Studies have shown that MBSR can reduce distress and improve psychological well-being in patients with cancer.3-5 “Within the MBSR program, participants are guided in the development of mindfulness, defined as nonjudgmental awareness of the present moment, to modify appraisals of stressful situations and reduce overall levels of psychophysiologic arousal,” explained the study authors.2
Participants in the MBSR group attended eight weekly 90-minute sessions of MBSR in groups of 15 to 20 patients. They also attended an additional 6-hour weekend intensive silent retreat. “The program provides patients with psychoeducation on the relationship between stress and health, while meditation techniques and gentle yoga are practiced to support the development of mindful awareness and responding to stress,” said the authors.2
RESULTS SHOW MANY POSITIVES
The study results demonstrated that insomnia severity was reduced across both groups. However, participants in the CBT-I group achieved positive results faster, whereas participants using MBSR exhibited more gradual improvement over a longer period of time. Both groups experienced a number of positive results, such as increased total sleep time as well as a decrease in the amount of time it took to fall asleep. This held true for participants returning to sleep during the night as well. Mood and stress-related symptoms were improved among all participants at the end of the study, no matter which intervention group they were in.
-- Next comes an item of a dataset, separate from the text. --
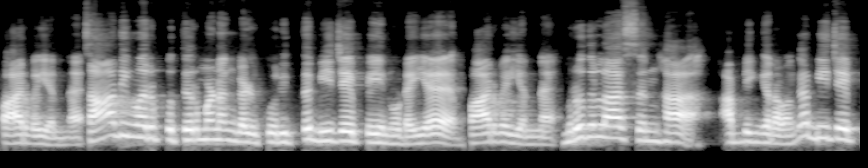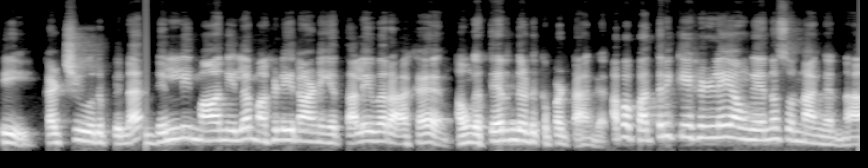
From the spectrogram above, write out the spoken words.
பார்வை என்ன? சாதி மறுப்பு திருமணங்கள் குறித்து பிஜேபியினுடைய பார்வை என்ன? மிருதுலா சின்ஹா அப்படிங்கிறவங்க பிஜேபி கட்சி உறுப்பினர் டெல்லி மாநில மகளிர் ஆணைய தலைவராக அவங்க தேர்ந்தெடுக்கப்பட்டாங்க. அப்ப பத்திரிகைகள்லயே அவங்க என்ன சொன்னாங்கன்னா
The researchers concluded that although MBSR produced a clinically significant change in sleep and psychological outcomes, CBT-I produced a more rapid and durable improvement. Thus, CBT-I remains the better choice for treating insomnia without medication.2
Bette Weinstein Kaplan is a medical writer based in Tenafly, New Jersey.
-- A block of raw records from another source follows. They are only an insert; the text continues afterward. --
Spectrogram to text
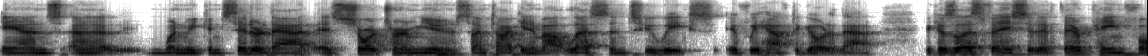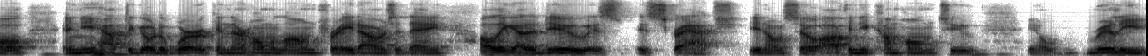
and uh, when we consider that as short term use, I'm talking about less than two weeks if we have to go to that. Because let's face it, if they're painful and you have to go to work and they're home alone for eight hours a day, all they got to do is is scratch. You know, so often you come home to you know really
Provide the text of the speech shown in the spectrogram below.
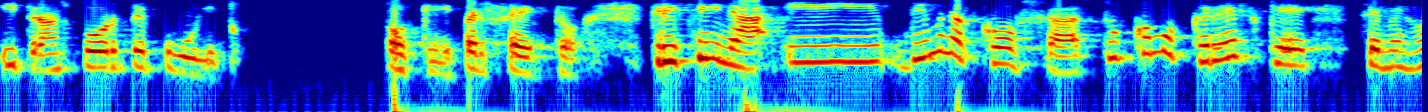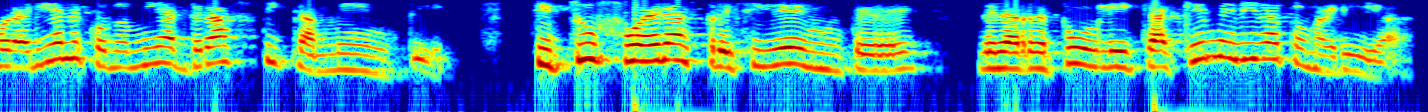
y transporte público. Ok, perfecto. Cristina, y dime una cosa, ¿tú cómo crees que se mejoraría la economía drásticamente si tú fueras presidente de la República? ¿Qué medida tomarías?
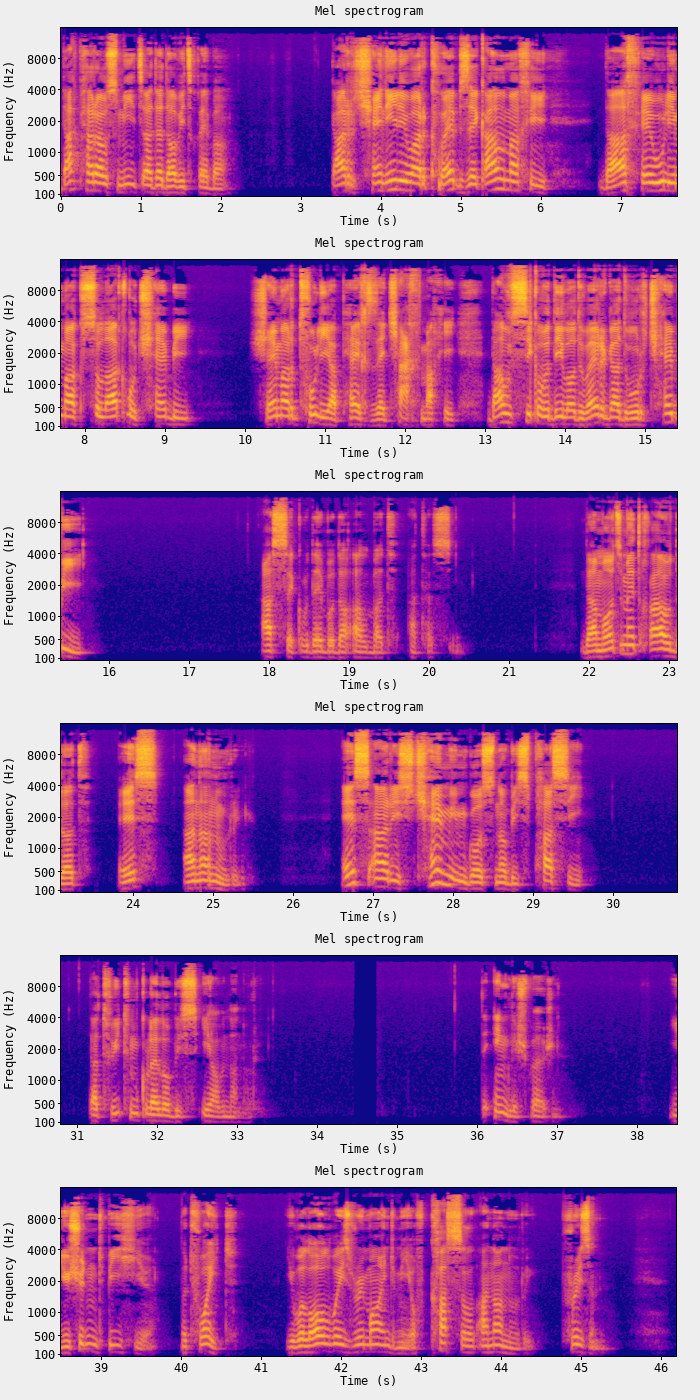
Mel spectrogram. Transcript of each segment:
დაფარავს მიწა და დავიწყება. გარჩენილი ვარ ქვებზე კალმახი და ახეული მაქვს ლაყუჩები. შემართულია ფეხზე ჩახმახი დავსიკვდილოდ ვერ გადურჩები ასე კვდებოდა ალბათ ათასი. და მოწმეთ ყავდათ ეს ანანური. ეს არის ჩემი მგოსნობის ფასი და თვითმკვლელობის იავნანური. The English version. You shouldn't be here, but wait. You will always remind me of Castle Ananuri, prison.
1. Savard J, Ivers H, Villa J, et al. Natural course of insomnia comorbid with cancer: An 18-month longitudinal study. J Clin Oncol. 2011;29(26):3580-3586.
2. Garland SN, Carlson LE, Stephens AJ, et al. Mindfulness-based stress reduction compared with cognitive behavioral therapy for the treatment of insomnia comorbid with cancer: A randomized, partially blinded, noninferiority trial [published online ahead of print January 6, 2014]. J Clin Oncol. 2014.
3. Hoffman CJ, Ersser SJ, Hopkinson JB, et al. Effectiveness of mindfulness-based stress reduction in mood, breast- and endocrine-related quality of life, and well-being in stage 0 to III breast cancer: A randomized, controlled trial. J Clin Oncol. 2012;30(12):1335-1342.
4. Henderson VP, Clemow L, Massion AO, et al. The effects of mindfulness-based stress reduction on psychosocial outcomes and quality of life in early-stage breast cancer patients: A randomized trial. Breast Cancer Res Treat. 2012;131(1):99-109.
5. Bränström R, Kvillemo P, Moskowitz JT. A randomized study of the effects of mindfulness training on psychological well-being and symptoms of stress in patients treated for cancer at 6-month follow-up. Int J Behav Med. 2012;19(4):535-542.